Since I was in the mood, I decided to watch another horror movie with "Dark" in the title. William Devane, Richard Jaeckel, and Cathy Lee Crosby are all searching for the zombie-like mangler that is terrorizing the L.A. nightlife and decapitating one person every day. But sometimes he's sick of this calling card so he blasts them with his eye-lasers till they explode. But this killing method also lobs off heads? And in one peculiar moment, the lasers can be telekinetic, propelling a copper into a wall before then making him explode?? Yeah, THE DARK certainly is a mess, largely due to the many production snafus that plagued it: Original director Tobe Hopper was replaced by John "Bud" Cardos (KINGDOM OF THE SPIDERS) during filming and its original concept of a maniac zombie was altered into a laser-shooting alien brute after poor test screenings. This editing by committee doesn't help all matters, however. The film's script has all of the characters dicking around for the most part until the last quarter of the picture and it suffers from many noticeable continuity issues whenever the makers shoot outdoors. I don't know what's more bewildering: the fact that Devane is desperate to find his daughter's killer yet doesn't bring a gun or anything when he finally locates it or his eye-popping polka-dotted lounge robe. Despite these errors, I enjoyed THE DARK a bit because I largely viewed it as 50's style B-movie but with 70's sensibilities. It has a lot of talking scenes involving science and police work, a gypsy foreshadower, and a suave citizen investigator mixed in with a score that cribs THE OMEN and some stylishly shot scare scenes. I also had a ball at the cop-killing action finale, though how the heroes kill the creature is unbelievably lame. Not a hidden horror gem but a really odd curiosity piece.
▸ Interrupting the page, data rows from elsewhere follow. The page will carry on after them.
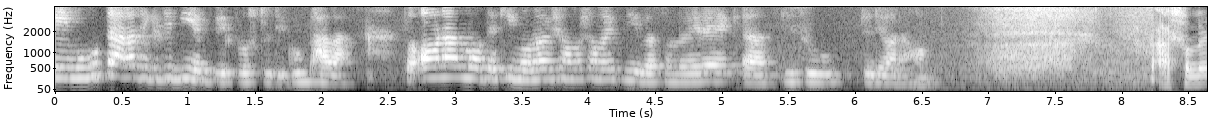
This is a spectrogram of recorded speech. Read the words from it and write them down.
এই মুহূর্তে আমরা দেখি বিএনপির প্রস্তুতি খুব ভালো। তো অনার মধ্যে কি মনে হয় সমসাময়িক নির্বাচন হইলে কিছু যদি অনা হন আসলে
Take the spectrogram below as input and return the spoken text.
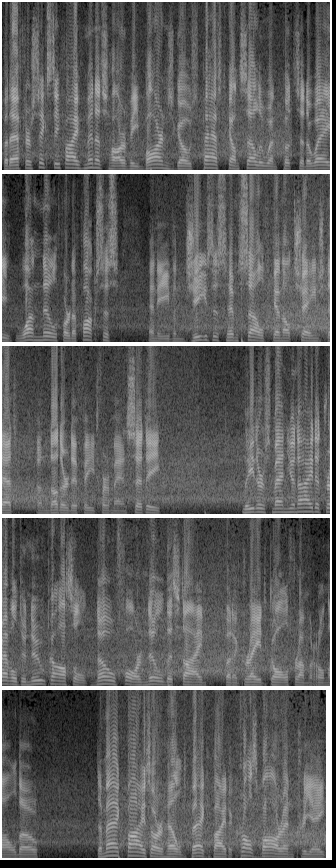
But after 65 minutes, Harvey Barnes goes past Cancelo and puts it away. 1-0 for the Foxes. And even Jesus himself cannot change that. Another defeat for Man City. Leaders Man United travel to Newcastle. No 4-0 this time, but a great goal from Ronaldo. The Magpies are held back by the crossbar and create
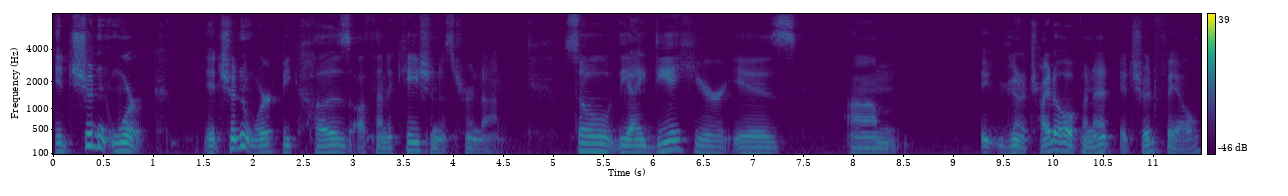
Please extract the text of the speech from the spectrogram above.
it shouldn't work. It shouldn't work because authentication is turned on. So the idea here is um, you're going to try to open it. It should fail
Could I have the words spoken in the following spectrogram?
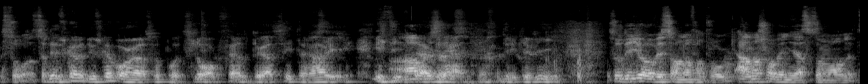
så. så Du ska, du ska vara alltså på ett slagfält och jag sitter här i, i ditt Ja, lägenhet och dricker vin. Så det gör vi i sådana fall två. Annars har vi en gäst som vanligt.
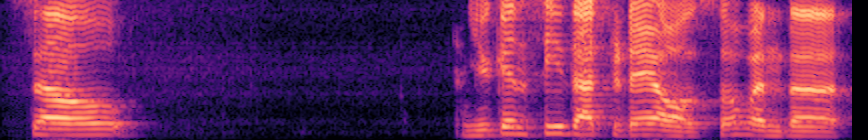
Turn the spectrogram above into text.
So you can see that today also when the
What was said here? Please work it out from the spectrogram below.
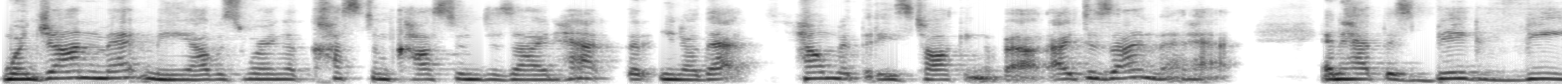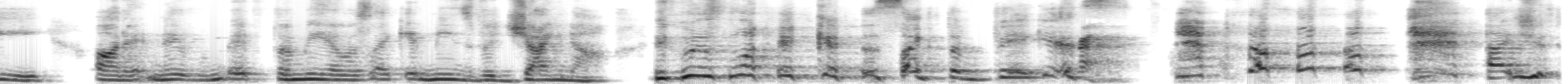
When John met me, I was wearing a custom costume design hat that, you know, that helmet that he's talking about. I designed that hat and it had this big V on it. And it, it, for me, it was like, it means vagina. It was like, it's like the biggest I just,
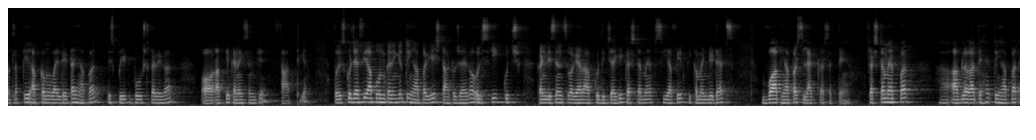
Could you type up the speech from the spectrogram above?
मतलब कि आपका मोबाइल डेटा यहाँ पर स्पीड बूस्ट करेगा और आपके कनेक्शन के साथ, ठीक है? तो इसको जैसे ही आप ऑन करेंगे तो यहाँ पर ये स्टार्ट हो जाएगा और इसकी कुछ कंडीशंस वगैरह आपको दिख जाएगी कस्टम ऐप्स या फिर रिकमेंडेड ऐप्स वो आप यहाँ पर सिलेक्ट कर सकते हैं। कस्टम ऐप पर आप लगाते हैं तो यहाँ पर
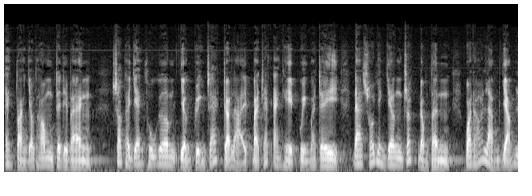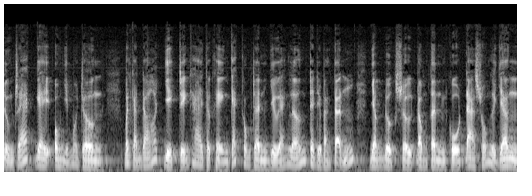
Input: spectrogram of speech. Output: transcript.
an toàn giao thông trên địa bàn. Sau thời gian thu gom, dẫn chuyển rác trở lại bãi rác An Hiệp, huyện Ba Tri, đa số nhân dân rất đồng tình, qua đó làm giảm lượng rác gây ô nhiễm môi trường. Bên cạnh đó, việc triển khai thực hiện các công trình dự án lớn trên địa bàn tỉnh nhận được sự đồng tình của đa số người dân.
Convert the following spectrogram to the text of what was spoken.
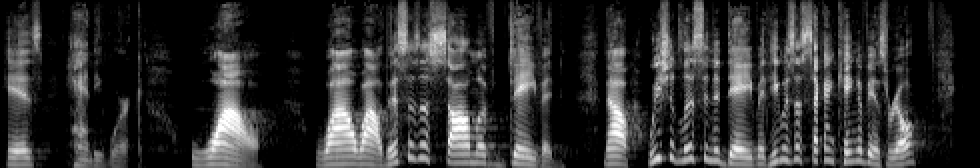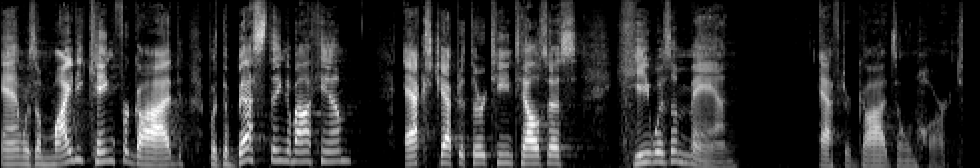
his handiwork. Wow. Wow, wow. This is a psalm of David. Now, we should listen to David. He was the second king of Israel and was a mighty king for God. But the best thing about him, Acts chapter 13 tells us, he was a man after God's own heart.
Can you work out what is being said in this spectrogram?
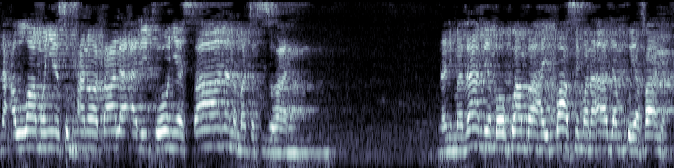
na Allah mwenyewe subhanahu wa ta'ala alituonya sana na matatizo haya na ni madhambi ambayo kwamba haipasi mwanadamu kuyafanya.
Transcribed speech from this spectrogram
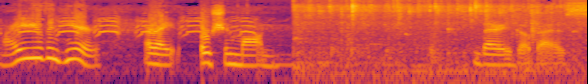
Why are you even here? Alright, Ocean Mon. There you go, guys.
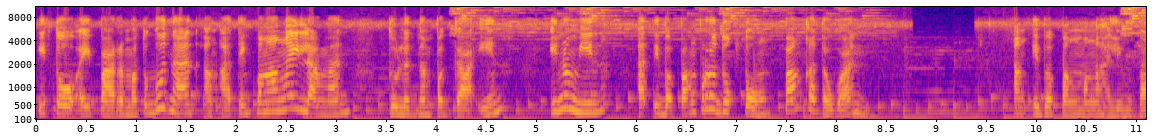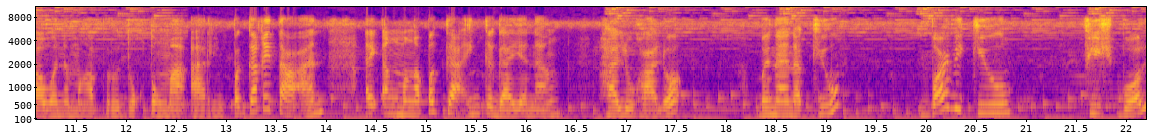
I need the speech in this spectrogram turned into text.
Ito ay para matugunan ang ating pangangailangan tulad ng pagkain, inumin at iba pang produktong pangkatawan. Ang iba pang mga halimbawa ng mga produktong maaaring pagkakitaan ay ang mga pagkain kagaya ng halo-halo, banana Q, barbecue, fishball,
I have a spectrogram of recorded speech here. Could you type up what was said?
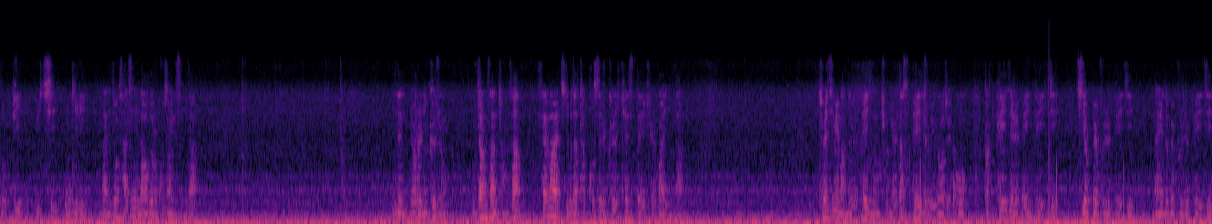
높이, 위치, 길이, 난이도, 사진이 나오도록 구성했습니다. 이는 여러 링크 중 우장산 정상 새마을 지도자 탑 코스를 클릭했을 때의 결과입니다. 저희 팀이 만든 웹페이지는 총 15페이지로 이루어져 있고 각 페이지를 메인 페이지, 지역별 분류 페이지, 난이도별 분류 페이지,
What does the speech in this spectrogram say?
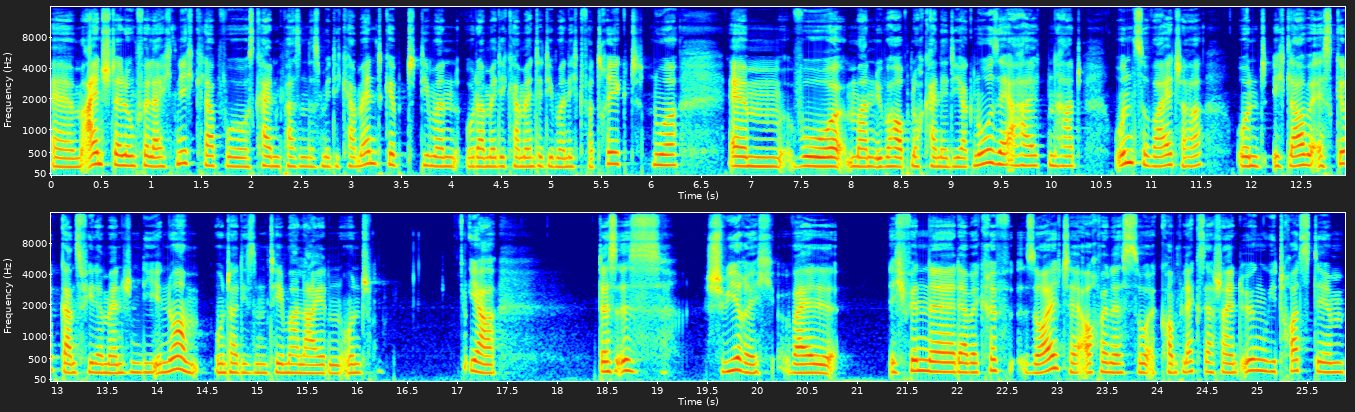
ähm, Einstellung vielleicht nicht klappt, wo es kein passendes Medikament gibt, die man oder Medikamente, die man nicht verträgt, nur ähm, wo man überhaupt noch keine Diagnose erhalten hat und so weiter. Und ich glaube, es gibt ganz viele Menschen, die enorm unter diesem Thema leiden. Und ja, das ist schwierig, weil ich finde, der Begriff sollte, auch wenn es so komplex erscheint, irgendwie trotzdem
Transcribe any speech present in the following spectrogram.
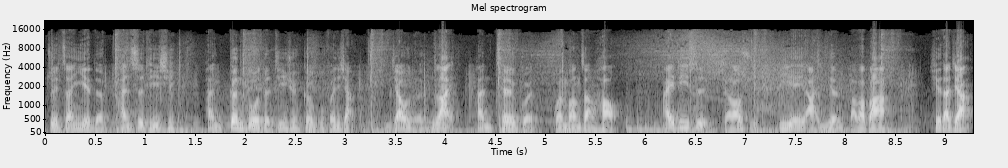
最专业的盘势提醒和更多的精选个股分享，请加我的 Line 和 Telegram 官方账号，ID 是小老鼠 D A R E N 八八八。谢谢大家。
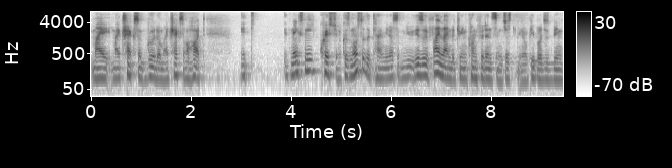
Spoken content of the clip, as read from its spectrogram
my my tracks are good or my tracks are hot, it it makes me question because most of the time, you know, you, there's a fine line between confidence and just you know people just being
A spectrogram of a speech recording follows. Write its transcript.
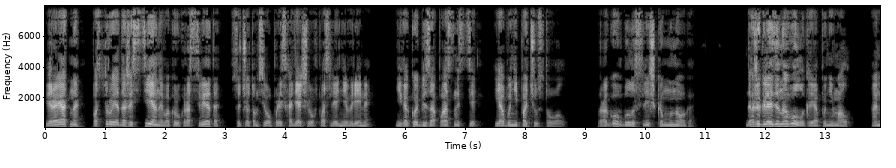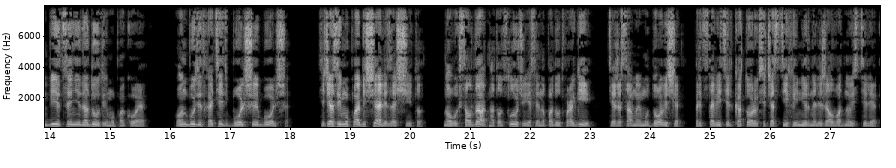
Вероятно, построя даже стены вокруг рассвета, с учетом всего происходящего в последнее время, никакой безопасности я бы не почувствовал. Врагов было слишком много. Даже глядя на Волока, я понимал, амбиции не дадут ему покоя. Он будет хотеть больше и больше. Сейчас ему пообещали защиту, новых солдат на тот случай, если нападут враги, те же самые мудовища, представитель которых сейчас тихо и мирно лежал в одной из телег.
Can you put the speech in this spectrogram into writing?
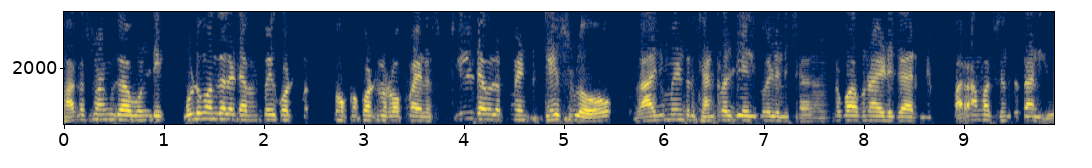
భాగస్వామిగా ఉండి మూడు వందల డెబ్బై కోట్ల ఒక కోట్ల రూపాయల స్కిల్ డెవలప్మెంట్ కేసులో రాజమండ్రి సెంట్రల్ జైలుకి వెళ్ళిన చంద్రబాబు నాయుడు గారిని పరామర్శించడానికి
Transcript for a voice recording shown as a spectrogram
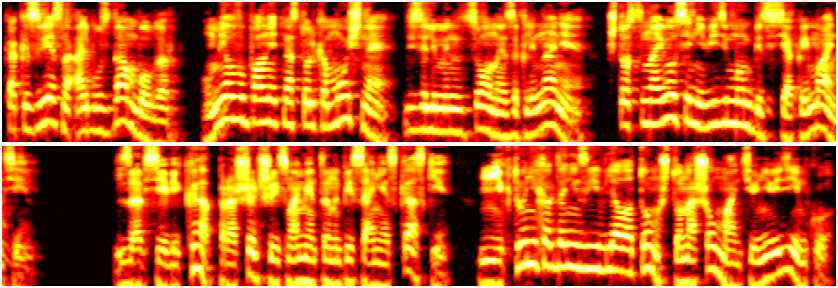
Как известно, Альбус Дамблдор умел выполнять настолько мощное дезиллюминационное заклинание, что становился невидимым без всякой мантии. За все века, прошедшие с момента написания сказки, никто никогда не заявлял о том, что нашел мантию-невидимку.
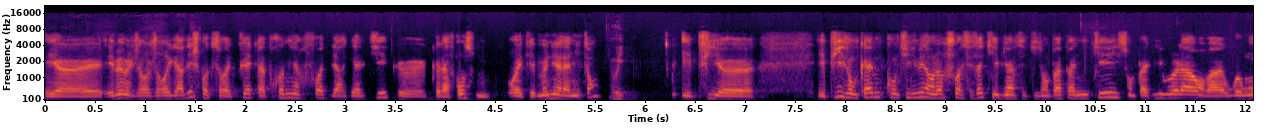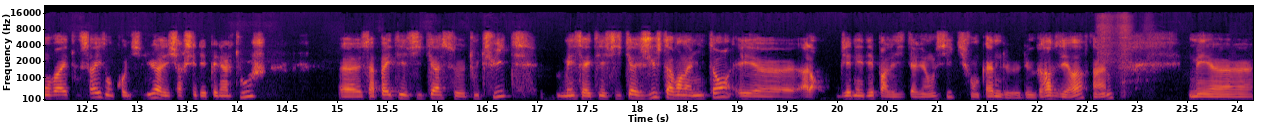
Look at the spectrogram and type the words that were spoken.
Et, euh, et même, je, je regardais, je crois que ça aurait pu être la première fois de Galtier que, que la France aurait été menée à la mi-temps. Oui. Et puis, euh, et puis ils ont quand même continué dans leur choix. C'est ça qui est bien, c'est qu'ils n'ont pas paniqué, ils ne sont pas dit voilà, on va où on va et tout ça. Ils ont continué à aller chercher des pénales touches. Euh, ça n'a pas été efficace euh, tout de suite, mais ça a été efficace juste avant la mi-temps. Et euh, alors, bien aidé par les Italiens aussi, qui font quand même de, de graves erreurs quand même. Mais euh,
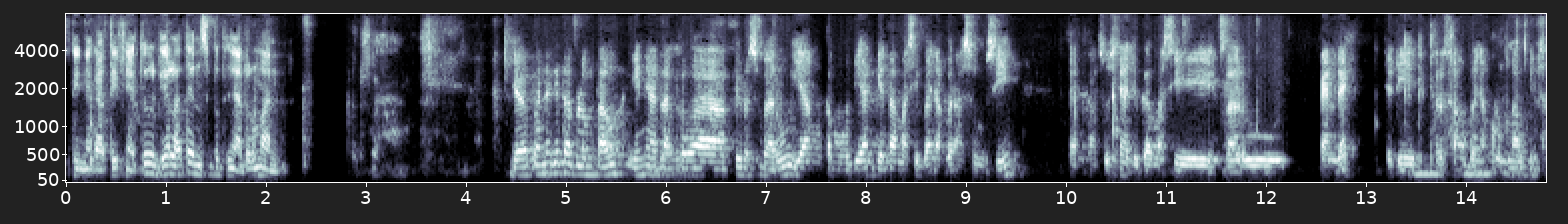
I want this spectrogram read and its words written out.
Di negatifnya itu dia laten sebetulnya dorman. Jawabannya kita belum tahu. Ini adalah virus baru yang kemudian kita masih banyak berasumsi dan kasusnya juga masih baru pendek. Jadi terus banyak belum tahu kita.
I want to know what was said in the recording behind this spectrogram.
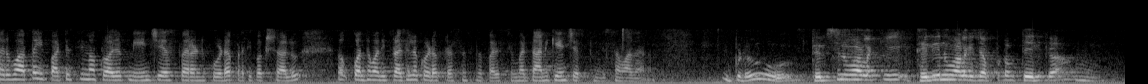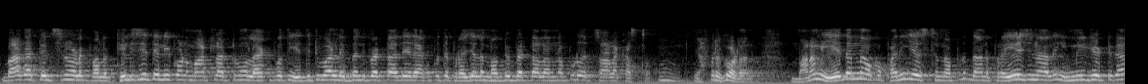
తర్వాత ఈ పట్టిసీమ ప్రాజెక్ట్ని ఏం చేస్తారని కూడా ప్రతిపక్షాలు కొంతమంది ప్రజలు కూడా ప్రశ్నిస్తున్న పరిస్థితి. మరి దానికి ఏం చెప్తుంది సమాధానం? ఇప్పుడు తెలిసిన వాళ్ళకి తెలియని వాళ్ళకి చెప్పడం తేలిక. బాగా తెలిసిన వాళ్ళకి వాళ్ళకి తెలిసి తెలియకుండా మాట్లాడటం లేకపోతే ఎదుటి వాళ్ళని ఇబ్బంది పెట్టాలి లేకపోతే ప్రజలను మభ్య పెట్టాలన్నప్పుడు అది చాలా కష్టం. ఎవరు కూడా మనం ఏదన్నా ఒక పని చేస్తున్నప్పుడు దాని ప్రయోజనాలు ఇమీడియట్గా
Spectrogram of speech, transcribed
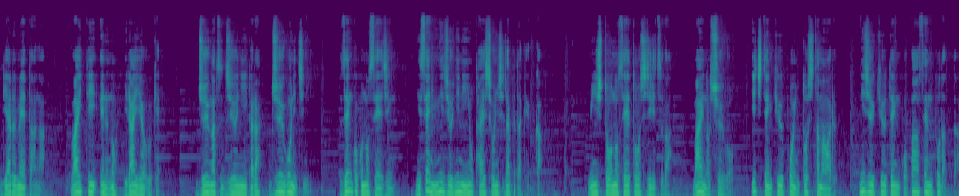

Trailer Review - Tomorrowland

1st Teaser Trailer
Watch It Here

Person of Interest: Britt Robertson as Casey Newton (subtle), George Clooney as a brooding elder, and a random jetpacker.

Scene Pop: Picking up the pin.

Briggs Breakdown: 1 money clip, $47.32, Florida state driving license, NASA baseball cape, 1 pin, pack of Beemans gum, and whatever that is. Oh, and some Spielberg-esque staring.

Effective?: Yes. It tell us that the heroine is a troubled kid but a space lover, the world is currently going to hell, and the allure of a futuristic dreamland.

Check it Out?: I don't know. I like its concept and the fact that Brad Bird is the attached director but I feel that no child really would want to see this movie come next summer; Interstellar will be the true litmus test. Plus, as someone who recently went to Disney World, Tomorrowland isn't as popular as it once was, at least in terms of majestic futurism. We will have to wait and see with the next teaser whether Disney has a winner or not.